Writing in the journal Proceedings of the National Academy of Sciences, doctors Anna Possner and Ken Caldeira concluded: "On an annual mean basis, the wind power available in the North Atlantic could be sufficient to power the world".
But extracting efficient energy from wind involves more than putting turbines in the path of gale-force winds.
Though, it is not all about placing wind turbines in the ocean to extract energy.
The study by the Carnegie Institution for Science at Stanford University in California has calculated a wind farm spanning three million square kilometres - roughly the size of India - and based in the North Atlantic ocean could generate "civilisation scale power".
"Are the winds so fast just because there is nothing out there to slow them down?" This limit occurs, because on land many natural and human structures are present which creates friction and this eventually slows down the wind speed. Wind speeds are, on average, much higher over ocean than they are over land, which means that theoretically wind farms in the open ocean could capture five times more energy than wind farms on land. "In the summer such wind farms could merely generate enough power to cover the electricity demand of Europe, or possibly the United States alone".
As a result, more energy is drawn from the atmosphere than over land, which helps to combat the problem of turbine drag.
Possner and Caldeira's sophisticated modeling tools and compared the productivity of large Kansas wind farms to massive, theoretical open-ocean wind farms and found that in some areas ocean-based wind farms could generate at least three times more power than the ones on land. Over land, those winds tend to stay up high, but over the ocean - and paticularly over the North Atlantic - surface warming of the seawater brings them down to within reach of the turbines. This is largely due to the fact that large amounts of heat pour out of the North Atlantic Ocean and into the overlying atmosphere, especially during the winter.
However, this tremendous wind power is very seasonal.
Conventionally, wind turbines are found on land but a new research has revealed that there is enough potential wind energy moving across the Earth's oceans to power the world. However, in this study, we show that considerably higher power generation rates may be sustainable over some open ocean areas.
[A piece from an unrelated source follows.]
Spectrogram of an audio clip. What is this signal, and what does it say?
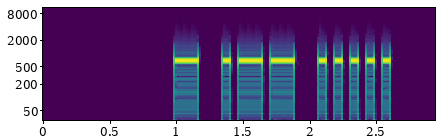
Morse code, heard as a keyed tone, about 19 wpm, 700 Hz. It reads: TW5
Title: Three Challenging Letter-Number Combinations 20wpm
The study is a "green light" for operators to invest in suitable open ocean technology like floating turbines, said Caldeira, who claimed the main challenge to commercially successful open ocean farms is the low cost of oil and gas.